* _Exercise brief_: The entries below are to be repeated exactly, and their pictures left out.

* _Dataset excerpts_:
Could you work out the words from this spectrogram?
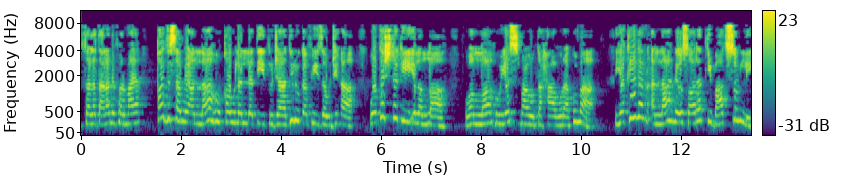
صلی اللہ تعالیٰ نے فرمایا قد سمع اللہ قول التي تجادلك في زوجها وتشتكي الى الله والله يسمع تحاوركما یقیناً اللہ نے اس عورت کی بات سن لی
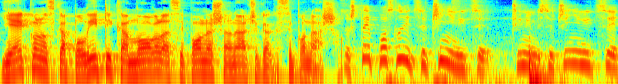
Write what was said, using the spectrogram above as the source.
je ekonomska politika morala se ponaša na način kako se ponašala. Šta je posledice činjenice, čini mi se činjenice,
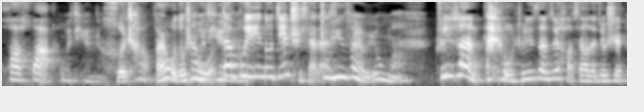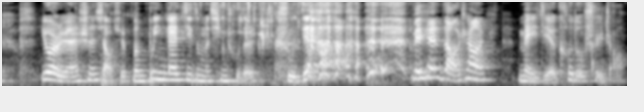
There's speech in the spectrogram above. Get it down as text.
画画、我天哪，合唱，反正我都上过但不一定都坚持下来珠。心算有用吗？珠心算，我珠心算最好笑的就是幼儿园升小学本不应该记这么清楚的暑假，每天早上每节课都睡着，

* _Response area_:
Could you work out the words from this spectrogram?
صلی اللہ تعالیٰ نے فرمایا قد سمع اللہ قول التي تجادلك في زوجها وتشتكي الى الله والله يسمع تحاوركما یقیناً اللہ نے اس عورت کی بات سن لی
Write what was said, using the spectrogram above as the source.
je ekonomska politika morala se ponaša na način kako se ponašala. Šta je posledice činjenice, čini mi se činjenice,
There's speech in the spectrogram above. Get it down as text.
画画、我天哪，合唱，反正我都上过但不一定都坚持下来珠。心算有用吗？珠心算，我珠心算最好笑的就是幼儿园升小学本不应该记这么清楚的暑假，每天早上每节课都睡着，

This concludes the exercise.